As part of the Wessex Scene’s 80th Anniversary celebrations, we’ve delved into the archives to find some of our best articles from the past eight decades, counting down to the big day itself. And what better place to start than our review of Led Zeppelin’s January 1973 performance at the Students’ Union in the University of Southampton?
The quartet of Robert Plant, Jimmy Page, John Paul Jones and John Bonham added a late stop at the University on their final ever UK tour, where tickets were priced at just £1! The show was recorded professionally, and it was the only one on their tour to be done so. Be sure to check out the full recording below. Here’s our review of that legendary concert:
Wessex News, Jan 1973. Review: John Clark
‘For two days, Southampton was blessed with the presence of the world’s top rock band.

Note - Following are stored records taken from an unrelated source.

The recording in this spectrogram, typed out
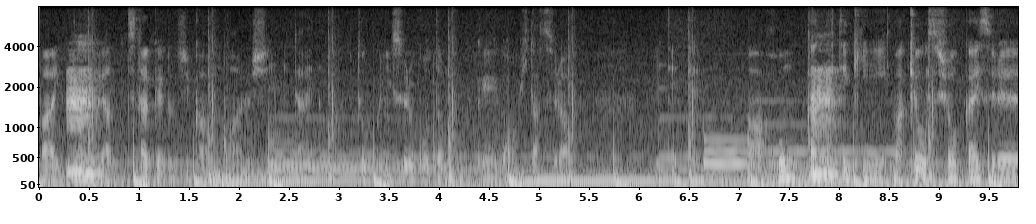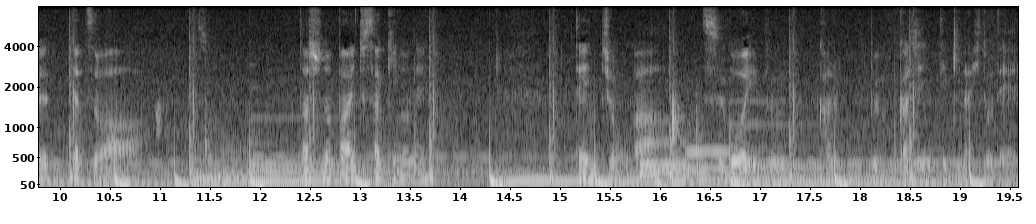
バイトもやってたけど時間もあるしみたいな。特にすることも映画をひたすら見てて。まあ本格的に、まあ、今日紹介するやつはその私のバイト先のね店長がすごい文化文化人的な人で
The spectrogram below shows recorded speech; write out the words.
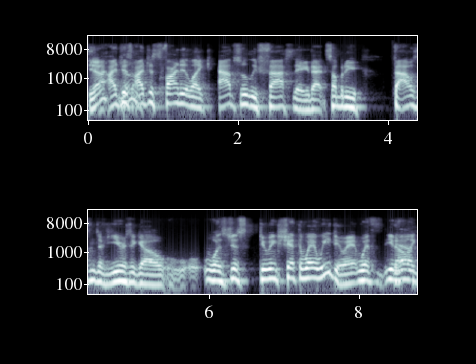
Yeah, I just no. I just find it like absolutely fascinating that somebody thousands of years ago was just doing shit the way we do it with you know Yeah. like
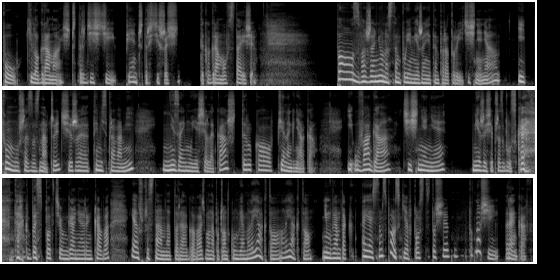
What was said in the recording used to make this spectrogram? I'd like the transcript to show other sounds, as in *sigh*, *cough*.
pół kilograma, 45-46 dekagramów zdaje się. Po zważeniu następuje mierzenie temperatury i ciśnienia i tu muszę zaznaczyć, że tymi sprawami nie zajmuje się lekarz, tylko pielęgniarka. I uwaga, ciśnienie mierzy się przez bluzkę, *laughs* tak, bez podciągania rękawa. Ja już przestałam na to reagować, bo na początku mówiłam, ale jak to, ale jak to? I mówiłam tak, a ja jestem z Polski, a w Polsce to się podnosi rękaw.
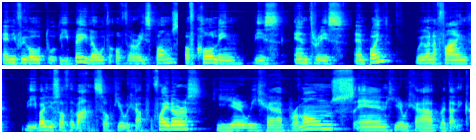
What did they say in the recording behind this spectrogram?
And if we go to the payload of the response of calling this entries endpoint, we're going to find the values of the band. So here we have Foo Fighters, here we have Ramones, and here we have Metallica.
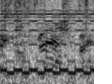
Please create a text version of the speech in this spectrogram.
Oh,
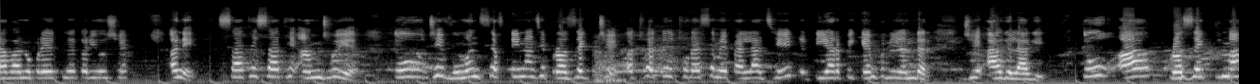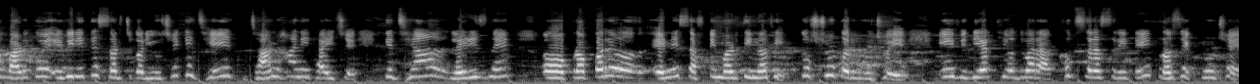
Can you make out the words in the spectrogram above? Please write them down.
લાવવાનો પ્રયત્ન કર્યો છે. અને સાથે સાથે આમ જોઈએ તો જે વુમન સેફ્ટીના જે પ્રોજેક્ટ છે, અથવા તો થોડા સમય પહેલા જે ટીઆરપી કેમ્પની અંદર જે આગ લાગી તો આ પ્રોજેક્ટમાં બાળકોએ એવી રીતે સર્ચ કર્યું છે કે જે જાનહાનિ થાય છે, કે જ્યાં લેડીઝને પ્રોપર એને સેફટી મળતી નથી, તો શું કરવું જોઈએ? એ વિદ્યાર્થીઓ દ્વારા ખૂબ સરસ રીતે પ્રોજેક્ટનું છે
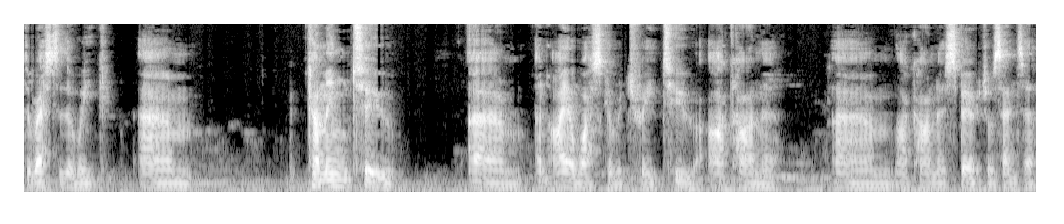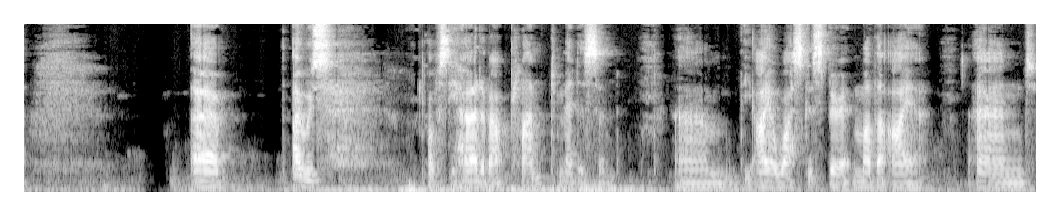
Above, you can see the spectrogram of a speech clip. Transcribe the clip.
the rest of the week um, coming to um, an ayahuasca retreat to Arcana um, Arcana Spiritual Center uh, I was obviously heard about plant medicine, um, the ayahuasca spirit, Mother Aya, and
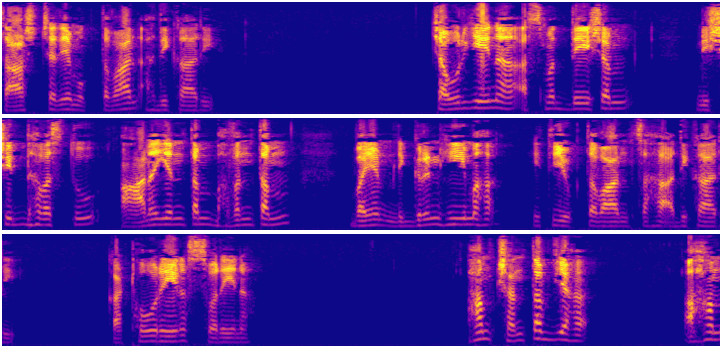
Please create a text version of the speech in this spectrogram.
साश्चर्यमुक्तवान् अधिकारी चौर्येण अस्मद्देशं निषिद्धवस्तु आनयन्तं भवन्तं వయం నిగృహీమः इति उक्तवान् सः अधिकारी कठोरेण स्वरेण अहं क्षन्तव्यः अहं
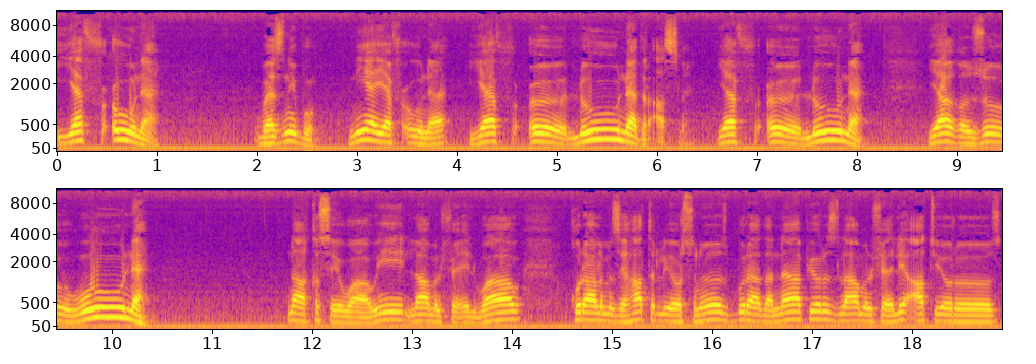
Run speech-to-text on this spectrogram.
yef'une. Vezni bu. Niye yef'une? Yef'ulunedir aslı. Yef'ulune. Yagzuvune. Nakıs-ı vavi, lamül fiil vav. Kuralımızı hatırlıyorsunuz. Burada ne yapıyoruz? Lamül fiili atıyoruz.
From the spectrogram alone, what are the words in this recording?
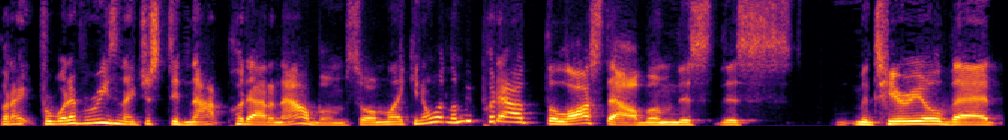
but I, for whatever reason, I just did not put out an album. So I'm like, you know what? Let me put out the Lost album. This this material that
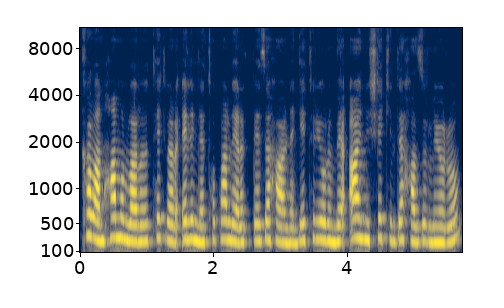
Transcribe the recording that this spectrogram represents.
Kalan hamurları tekrar elimle toparlayarak beze haline getiriyorum ve aynı şekilde hazırlıyorum.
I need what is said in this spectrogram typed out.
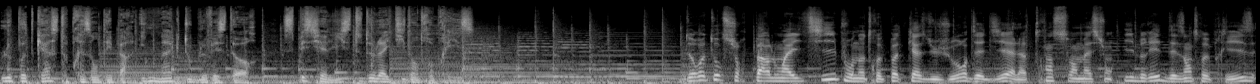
Le podcast présenté par InMac W spécialiste de l'IT d'entreprise. De retour sur Parlons IT pour notre podcast du jour dédié à la transformation hybride des entreprises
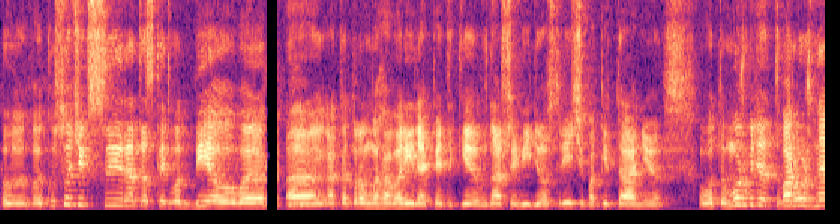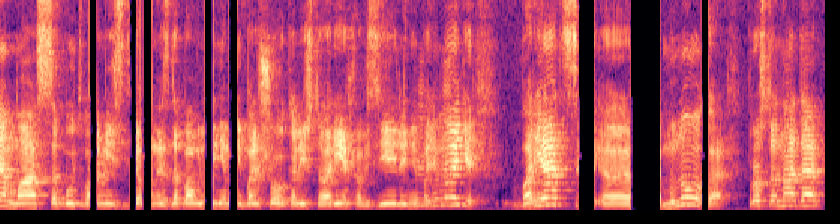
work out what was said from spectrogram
Э, Кусочек сыра, так сказать, вот белого, э, о котором мы говорили, опять-таки, в нашей видеовстрече по питанию. Вот, может быть, это творожная масса будет вами сделана с добавлением небольшого количества орехов, зелени. Мгм. Понимаете, вариаций э, много. Просто надо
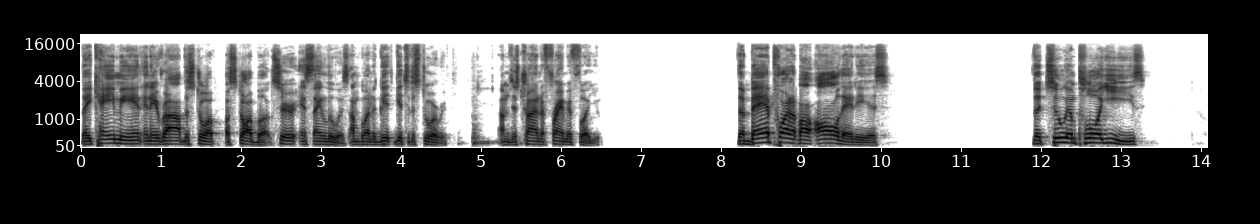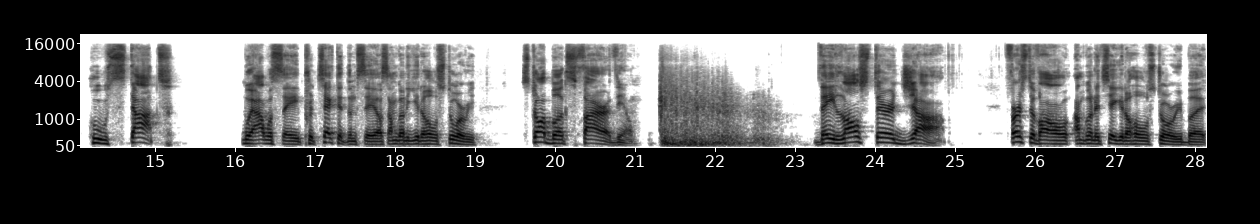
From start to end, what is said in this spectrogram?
They came in and they robbed a store, a Starbucks here in St. Louis. I'm going to get, get to the story. I'm just trying to frame it for you. The bad part about all that is the two employees who stopped, where I would say protected themselves. I'm going to get the whole story. Starbucks fired them. They lost their job. First of all, I'm going to tell you the whole story, but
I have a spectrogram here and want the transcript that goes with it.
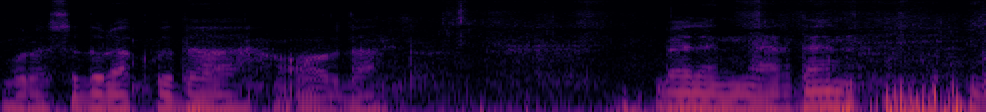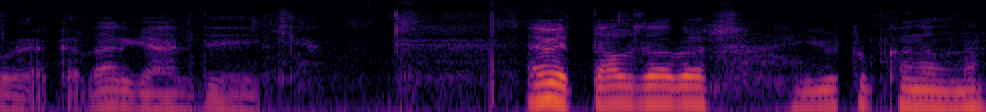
Burası Duraklı Dağ oradan. Belenlerden buraya kadar geldik. Evet Dalca Haber YouTube kanalının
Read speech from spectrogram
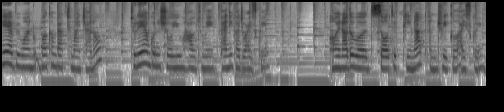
Hey everyone, welcome back to my channel. Today I'm going to show you how to make pani kadju ice cream. Or in other words, salted peanut and treacle ice cream.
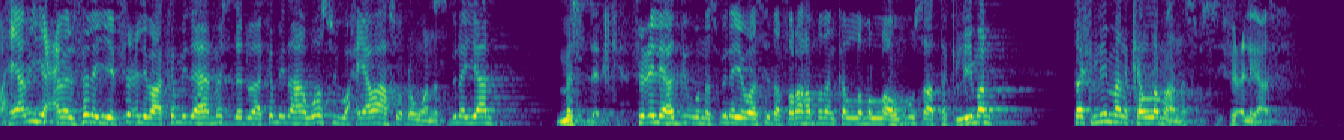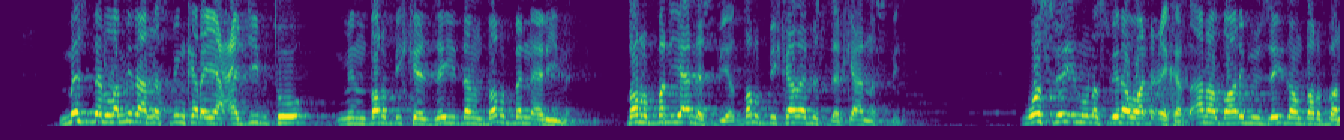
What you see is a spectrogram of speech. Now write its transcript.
waxyaabihii camalfalaye ficli baa ka mid ahaa masdar baa ka mid ahaa wasfi waxyaabahaasoo dhan waa nasbinayaan masdarka. Ficli haddii uu nasbinayo waa sida faraha badan kallama allaahu muusa takliiman. Takliiman kallamaa nasbisay ficligaasi masdar lamidaa nasbin karaya cajibtu min darbika zaydan darban aliiman. Darban yaa nasbiya darbikada masdarka aa nasbini. Wasfi inuu nasbina waa dhici karta. Ana daaribun zaydan darban.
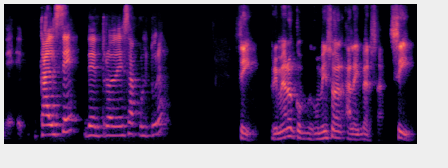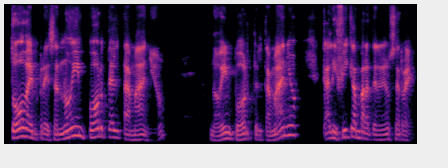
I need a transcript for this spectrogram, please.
eh, calce dentro de esa cultura. Sí, primero comienzo a la inversa. Sí, toda empresa, no importa el tamaño, no importa el tamaño, califican para tener un CRM.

On the first, it was the turn of the town, with Led Zeppelin blowing the minds of 2500 fans at the Gaumont. But the next day, our heroes came to the Union, and played to us in the Black Hole of Calcutta, or Old Ref. as it is sometimes known. The Gaumont concert had been pretty tight, but not as good as I would have expected from a band that had been on the road for the past two months. But all my doubts were dispelled the next day. I don’t know if it was the atmosphere, or just being right at the front of the audience, but the Old Ref. concert was just fantastic. There’s no other word for it. They enjoyed it, and we enjoyed it, and that’s what matters.
As usual, they were a bit slow to warm up – in fact ‘Rock n Roll’, their opening number, was very rough, and the next, ‘Over the Hills and Far Away’, a track from Houses of the Holy, wasn’t much better either. ‘Black Dog’ followed, and the audience joined in instantly on the ah-ah-aaah chorus, whereas it took the Gaumont audience a couple of goes to get it right.
LZ were beginning to cook. ‘Misty Mountain Hop’ and ‘Since I’ve Been Loving You’ came next, giving John Paul Jones a chance to show us his dexterity on the keyboards. Until ‘Loving You’, Jimmy Page had been churning out the riffs to make his numbers boogie, but on this one he gave us his first solo, very fast one second, and slow the next, getting everything out of each note.
Just to watch him moving his fingers up and down the fretboard made me very envious – he must have some natural gift. ‘Dancing Days’ and ‘The Song Remains The Same’, the two new numbers were the next, the first, a straight rocker very much in the LZ style, and the second, a longish complex number starting and finishing with some low tempo-melodic guitar playing, and connected with a heavy rocking bit and a superb organ solo from John Paul Jones.
The next number Robert Plant dedicated to the manager of the Gaumont – ‘Dazed and Confused’. This, a track from their first album, was used as a showpiece for Page’s long guitar solo. For part of this he used a big bow, and the highlight was when he hit the strings and got the note to echo back to him. When he’d been playing for about 10 minutes, the rest of the band joined in and stretched the number out to about 25 minutes.
Next was a beam of clear, white light, as Plant called it, ‘Stairway To Heaven’. Plant’s vocals, which had been a bit hidden by Page’s guitar before, came through beautifully, the song gradually rising to the peak of that superb rocking ending. That got everybody on their feet, and shouting for every LZ number under the sun. But Plant asked everybody to shut up for a moment, while he told them about his visit to the toilet.
On the bog wall, he saw this name – Alan Whitehead – and this next number was dedicated to him. It was ‘Whole Lotta Love’. The band went into a number of old rock and roll tunes, then ‘I Can’t Quit You Babe’, and back to ‘Whole Lotta Love’ for a tremendous climax to the show. A few minutes clapping, and they were back to give us ‘Heartbreaker’, and then ‘Thank You’, featuring John Paul Jones with a long organ intro, and back for a third time.
Plant said how much they’d enjoyed the gig, and then they proceeded to play ‘How Many More Times’, the first time they’d done it for two and a half years. But you’d never have known it, it was so tight.Straight into ‘Communication Breakdown’, and then it was all over. See you again, they said, and a very knackered goodnight.
This was the only gig they recorded on the whole tour – because they reckon the acoustics of the old Ref are good – and after the show Jimmy Page said there would probably be a live album later this year. Let’s hope so – it’d be a great souvenir of a great show.’